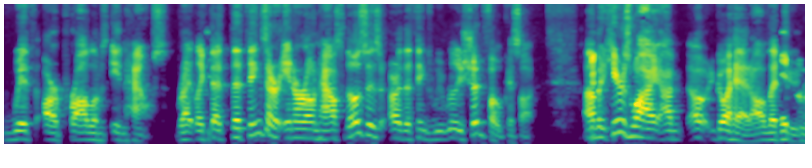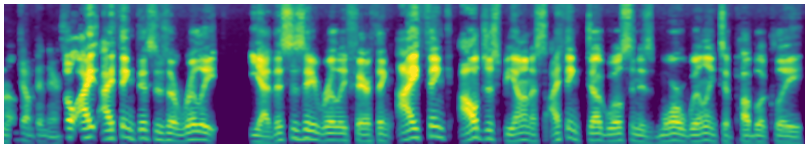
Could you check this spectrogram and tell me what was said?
with our problems in house, right? Like that the things that are in our own house, those is, are the things we really should focus on. Uh, but here's why I'm. Oh, go ahead. I'll let No, you no, no. jump in there. So I I think this is a really yeah, this is a really fair thing. I think I'll just be honest. I think Doug Wilson is more willing to publicly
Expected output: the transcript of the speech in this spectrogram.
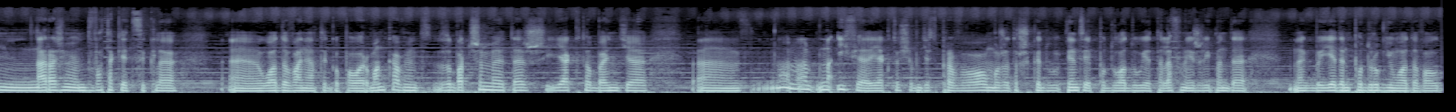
mm, na razie miałem dwa takie cykle ładowania tego powerbanka, więc zobaczymy też jak to będzie e, no, na, na IFie, jak to się będzie sprawowało. Może troszkę więcej podładuję telefon, jeżeli będę jakby jeden po drugim ładował,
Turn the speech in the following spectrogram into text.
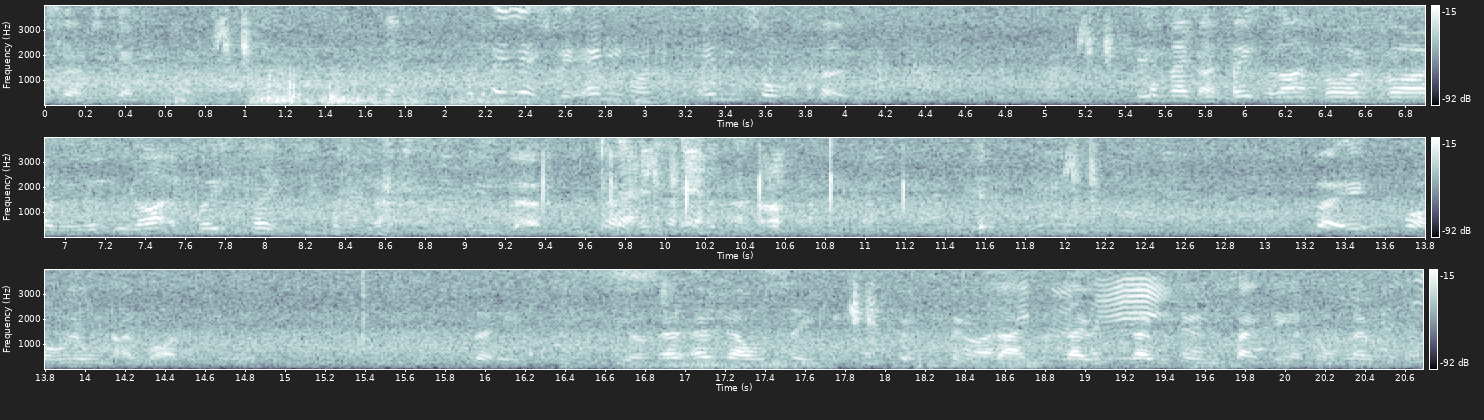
sex surgeons. But they literally, anyone, any sort of food. You imagine people like Brian Bryan who like a free tea. but it, well, we all know why they do it. But it's just, and, and they'll see they, they were doing the same thing at all.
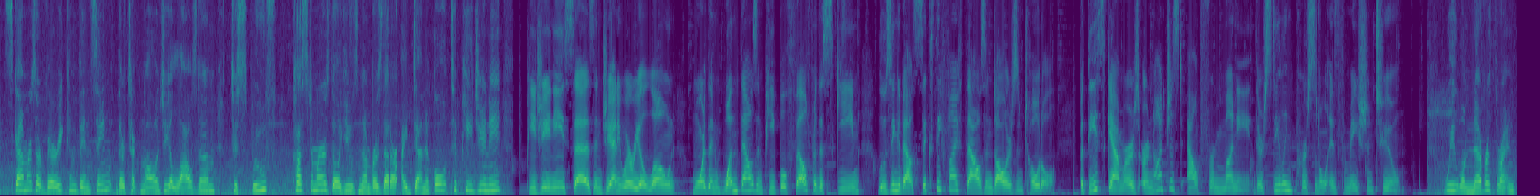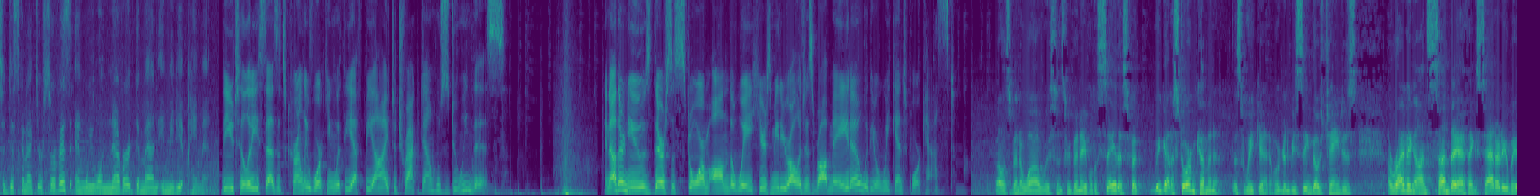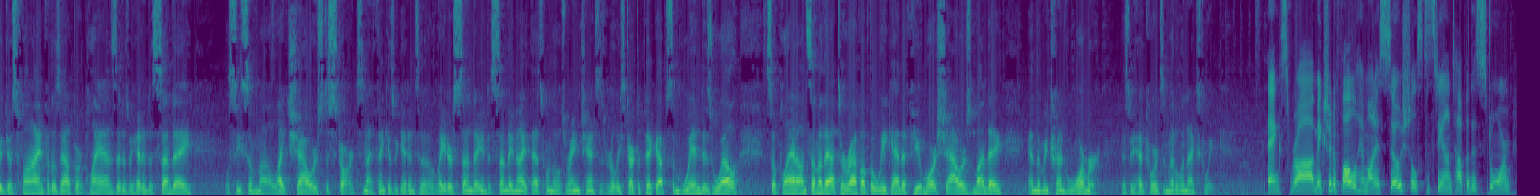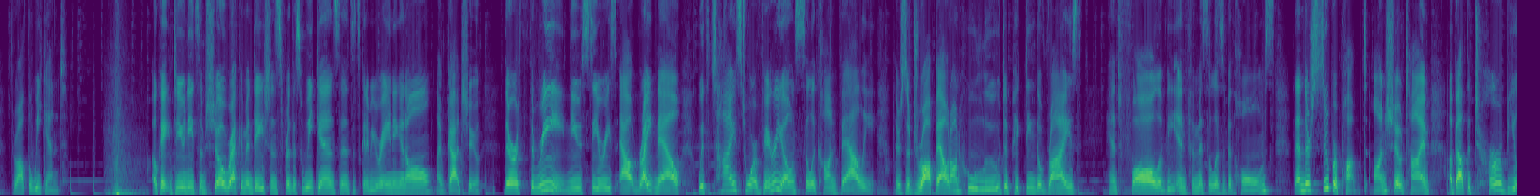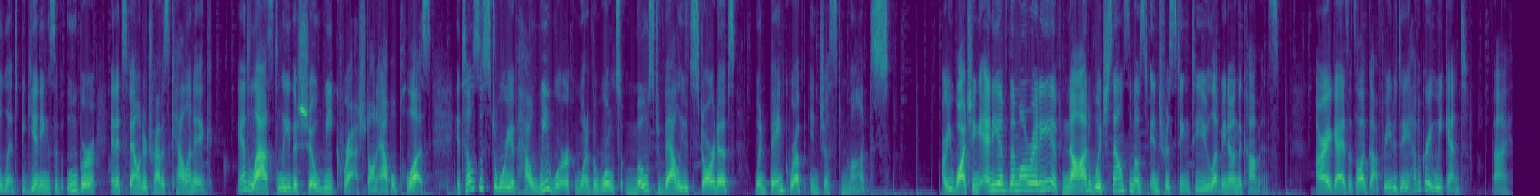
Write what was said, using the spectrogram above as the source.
Scammers are very convincing. Their technology allows them to spoof customers. They'll use numbers that are identical to PG&E. PG&E says in January alone, more than 1,000 people fell for the scheme, losing about $65,000 in total. But these scammers are not just out for money, they're stealing personal information too. We will never threaten to disconnect your service and we will never demand immediate payment. The utility says it's currently working with the FBI to track down who's doing this. In other news, there's a storm on the way. Here's meteorologist Rob Maeda with your weekend forecast. Well, it's been a while since we've been able to say this, but we've got a storm coming in this weekend, and we're going to be seeing those changes arriving on Sunday. I think Saturday will be just fine for those outdoor plans. That as we head into Sunday, we'll see some uh, light showers to start. And I think as we get into later Sunday into Sunday night, that's when those rain chances really start to pick up. Some wind as well. So plan on some of that to wrap up the weekend. A few more showers Monday, and then we trend warmer as we head towards the middle of next week. Thanks, Rob. Make sure to follow him on his socials to stay on top of this storm throughout the weekend. Okay, do you need some show recommendations for this weekend since it's going to be raining and all? I've got you. There are three new series out right now with ties to our very own Silicon Valley. There's a dropout on Hulu depicting the rise and fall of the infamous Elizabeth Holmes. Then there's Super Pumped on Showtime about the turbulent beginnings of Uber and its founder Travis Kalanick. And lastly, the show We Crashed on Apple Plus. It tells the story of how WeWork, one of the world's most valued startups, went bankrupt in just months. Are you watching any of them already? If not, which sounds the most interesting to you? Let me know in the comments. All right, guys, that's all I've got for you today. Have a great weekend. Bye.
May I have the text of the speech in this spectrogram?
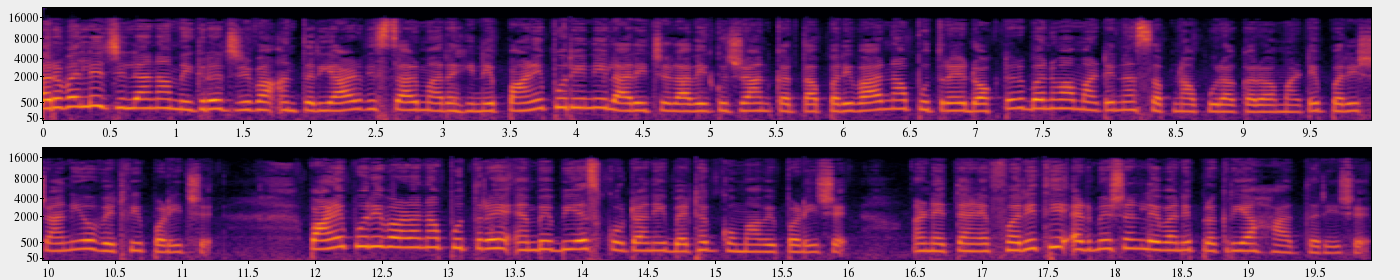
અરવલ્લી જિલ્લાના મેઘરજ જેવા અંતરિયાળ વિસ્તારમાં રહીને પાણીપુરીની લારી ચલાવી ગુજરાન કરતા પરિવારના પુત્રએ ડોક્ટર બનવા માટેના સપના પૂરા કરવા માટે પરેશાનીઓ વેઠવી પડી છે. પાણીપુરીવાળાના પુત્રએ એમબીબીએસ કોટાની બેઠક ગુમાવી પડી છે અને તેણે ફરીથી એડમિશન લેવાની પ્રક્રિયા હાથ ધરી છે.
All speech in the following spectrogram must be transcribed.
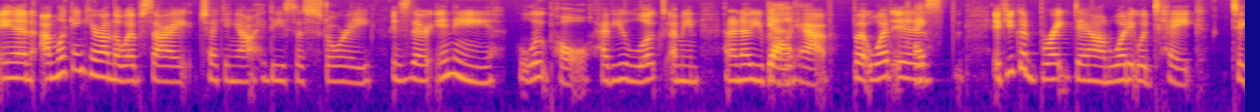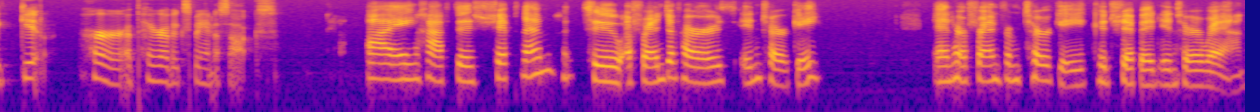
And I'm looking here on the website, checking out Hadisa's story. Is there any loophole? Have you looked? I mean, and I know you probably yeah. have, but what is, I, if you could break down what it would take to get her a pair of Xpandasox? I have to ship them to a friend of hers in Turkey, and her friend from Turkey could ship it into Iran.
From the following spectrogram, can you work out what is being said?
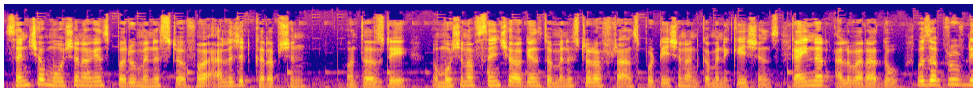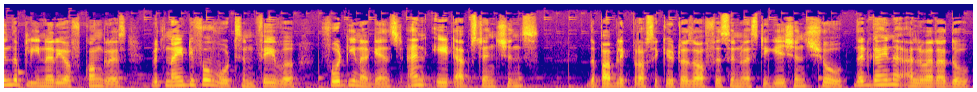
Censure motion against Peru minister for alleged corruption. On Thursday, a motion of censure against the Minister of Transportation and Communications, Geiner Alvarado, was approved in the plenary of Congress with 94 votes in favor, 14 against, and 8 abstentions. The public prosecutor's office investigations show that Geiner Alvarado,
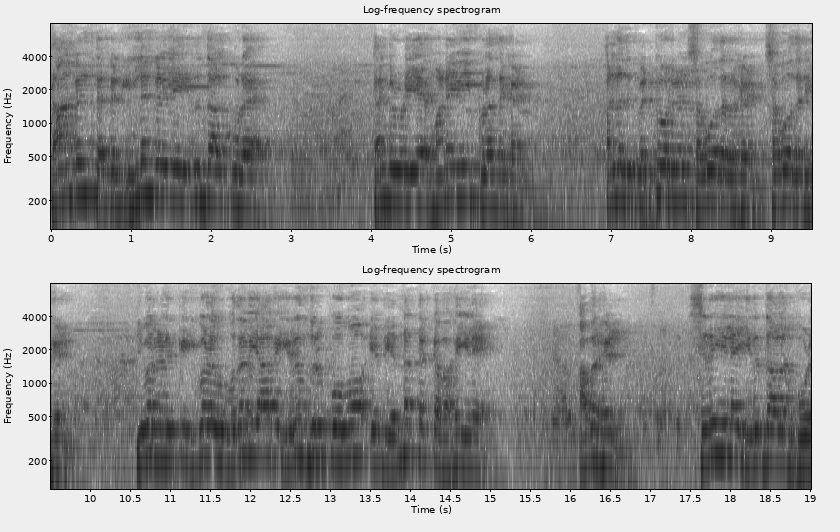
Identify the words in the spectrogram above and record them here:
தாங்கள் தங்கள் இல்லங்களிலே இருந்தால் கூட தங்களுடைய மனைவி குழந்தைகள் அல்லது பெற்றோர்கள் சகோதரர்கள் சகோதரிகள் இவர்களுக்கு இவ்வளவு உதவியாக இருந்திருப்போமோ என்று எண்ணத்தக்க வகையிலே அவர்கள் சிறையிலே இருந்தாலும் கூட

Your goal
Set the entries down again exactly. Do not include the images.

Solution
Could you check this spectrogram and tell me what was said?
with our problems in house, right? Like that the things that are in our own house, those is, are the things we really should focus on. Uh, but here's why I'm. Oh, go ahead. I'll let No, you no, no. jump in there. So I I think this is a really yeah, this is a really fair thing. I think I'll just be honest. I think Doug Wilson is more willing to publicly
Expected output: the transcript of the speech in this spectrogram.
mm, na razie miałem dwa takie cykle ładowania tego powerbanka, więc zobaczymy też jak to będzie e, no, na, na IFie, jak to się będzie sprawowało. Może troszkę więcej podładuję telefon, jeżeli będę jakby jeden po drugim ładował,
Turn the speech in the following spectrogram into text.
sex surgeons. But they literally, anyone, any sort of food. You imagine people like Brian Bryan who like a free tea. but it, well, we all know why they do it. But it's just, and, and they'll see they, they were doing the same thing at all.
Write what was said, using the spectrogram above as the source.
Scammers are very convincing. Their technology allows them to spoof customers. They'll use numbers that are identical to PG&E. PG&E says in January alone, more than 1,000 people fell for the scheme, losing about $65,000 in total. But these scammers are not just out for money, they're stealing personal information too. We will never threaten to disconnect your service and we will never demand immediate payment. The utility says it's currently working with the FBI to track down who's doing this. In other news, there's a storm on the way. Here's meteorologist Rob Maeda with your weekend forecast. Well, it's been a while since we've been able to say this, but we've got a storm coming in this weekend, and we're going to be seeing those changes arriving on Sunday. I think Saturday will be just fine for those outdoor plans. That as we head into Sunday, we'll see some uh, light showers to start. And I think as we get into later Sunday into Sunday night, that's when those rain chances really start to pick up. Some wind as well. So plan on some of that to wrap up the weekend. A few more showers Monday, and then we trend warmer as we head towards the middle of next week. Thanks, Rob. Make sure to follow him on his socials to stay on top of this storm throughout the weekend. Okay, do you need some show recommendations for this weekend since it's going to be raining and all? I've got you. There are three new series out right now with ties to our very own Silicon Valley. There's a dropout on Hulu depicting the rise and fall of the infamous Elizabeth Holmes. Then there's Super Pumped on Showtime about the turbulent beginnings of Uber and its founder Travis Kalanick. And lastly, the show We Crashed on Apple Plus. It tells the story of how WeWork, one of the world's most valued startups, went bankrupt in just months. Are you watching any of them already? If not, which sounds the most interesting to you? Let me know in the comments. All right, guys, that's all I've got for you today. Have a great weekend. Bye.
May I have the text of the speech in this spectrogram?
અરવલ્લી જિલ્લાના મેઘરજ જેવા અંતરિયાળ વિસ્તારમાં રહીને પાણીપુરીની લારી ચલાવી ગુજરાન કરતા પરિવારના પુત્રએ ડોક્ટર બનવા માટેના સપના પૂરા કરવા માટે પરેશાનીઓ વેઠવી પડી છે. પાણીપુરીવાળાના પુત્રએ એમબીબીએસ કોટાની બેઠક ગુમાવી પડી છે અને તેણે ફરીથી એડમિશન લેવાની પ્રક્રિયા હાથ ધરી છે.
All speech in the following spectrogram must be transcribed.
And I'm looking here on the website, checking out Hadisa's story. Is there any loophole? Have you looked? I mean, and I know you probably yeah. have, but what is, I, if you could break down what it would take to get her a pair of Xpandasox? I have to ship them to a friend of hers in Turkey, and her friend from Turkey could ship it into Iran.
From the following spectrogram, can you work out what is being said?
Censure motion against Peru minister for alleged corruption. On Thursday, a motion of censure against the Minister of Transportation and Communications, Geiner Alvarado, was approved in the plenary of Congress with 94 votes in favor, 14 against, and 8 abstentions. The public prosecutor's office investigations show that Geiner Alvarado,
Identify the words in the spectrogram above and record them here:
தாங்கள் தங்கள் இல்லங்களிலே இருந்தால் கூட தங்களுடைய மனைவி குழந்தைகள் அல்லது பெற்றோர்கள் சகோதரர்கள் சகோதரிகள் இவர்களுக்கு இவ்வளவு உதவியாக இருந்திருப்போமோ என்று எண்ணத்தக்க வகையிலே அவர்கள் சிறையிலே இருந்தாலும் கூட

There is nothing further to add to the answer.